"I would use as a caveat: If you are a parent of a child under eighteen, don't come out," Wright says. "You could have a great relationship with your ex — once you go public, they could get blowback from people in their lives and try to get custody. I would discourage it, but I admire it and support her wholeheartedly."
The Paladino for the People campaign of New York real estate developer Carl Paladino, who earlier on Monday called gay pride parades “disgusting” during an appearance on NBC’s “Today,” briefly hosted a picture of three nude leathermen on its blog as part of what the campaign manager is calling a computer hack.
“It certainly wasn’t us doing it,” campaign spokesman Robin Wolfgang told Politerati. “We certainly had no intention of posting nude pictures on our web site.” The campaign manager for Paladino, Michael Caputo, told Capital Tonight the blog was hacked.
“Regardless of which side of the gay marriage debate one happens to embrace, I think a seperate debate can he held on the issue of whether or not children should necessarily be encouraged to attend gay parades?” the blog asked in the item with the photo before it went offline. “Are gay parade’s wild displays helping or hurting the struggle to win wider public acceptance?”
The National Coalition for Sexual Freedom is coming to San Francisco!
Please join us for an enlightening evening of discussion of NCSF’s Consent Counts project to decriminalize BDSM. You’ll find out about the state of the law regarding BDSM and consent and how you can help support this important national project.
Judy Guerin, NCSF Consent Count’s Director & Richard Cunningham, Esq., NCSF Consent Counts Advisor
Appetizers, wine & other beverages provided
Tuesday, October 19, 2010 at 7:30
The Law Offices of Alex Austin & Shannan Rapoport 799 Castro Street San Francisco, CA. 94114
Please RSVP to Judy Guerin at

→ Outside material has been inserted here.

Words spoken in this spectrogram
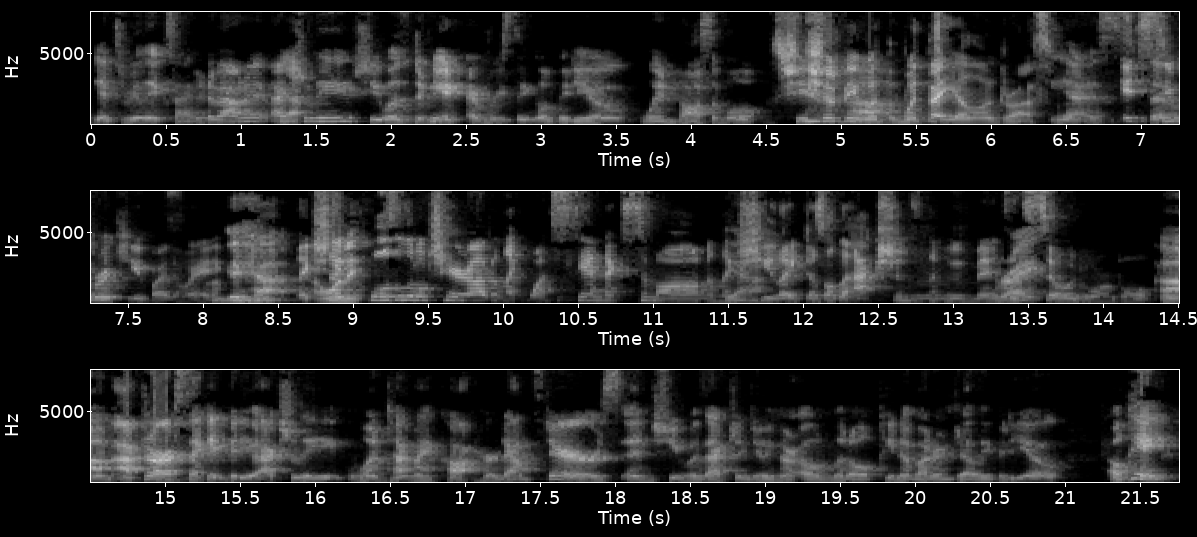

Richard O. Cunningham, B.S., M.A., J.D., has advocated for over 30 years on issues of gender, race and sex. He has played a leading role in landmark legal cases, including being the supervising attorney on the Supreme Court Case regarding women in military academies and the initiating attorney for the lawsuit during the Vietnam War that resulted in equal media political coverage. He has served as chair of the boards of both the National Coalition for Sexual Freedom Foundation (NCSF) and the Woodhull Freedom Foundation. He is senior international trade partner at Steptoe & Johnson, LLP in Washington, D.C. Dick is currently advising on legal and policy aspects of the NCSF Consent Counts initiative.
Judy Guerin is a well-known activist, writer, speaker and educator on issues of sexual freedom and gender expression and has been dedicated to activism on these issues for over 30 years. She is a long-time member of the BDSM/leather/fetish community and currently directs the National Coalition for Sexual Freedom’s Consent Counts Project to decriminalize BDSM. She is the former Executive Director of the National Coalition for Sexual Freedom and a former board member of the Woodhull Freedom Foundation and GenderPAC. She is a former steering committee member of the National Policy Roundtable of GLBT & HIV/AIDS groups and an advisor to the European Union on issues of sexual freedom, gender expression and GLBT issues.
Throughout his journey from Ph.D. student at Columbia Business School to CEO of a bondage-porn empire based in San Francisco, Kink.com's Peter Acworth has had his finger on the pulse of sexual proclivities in America. Here, we ask Peter a few questions about his unlikely rise to Internet-sex power player and what the future holds for a public seemingly addicted to online porn.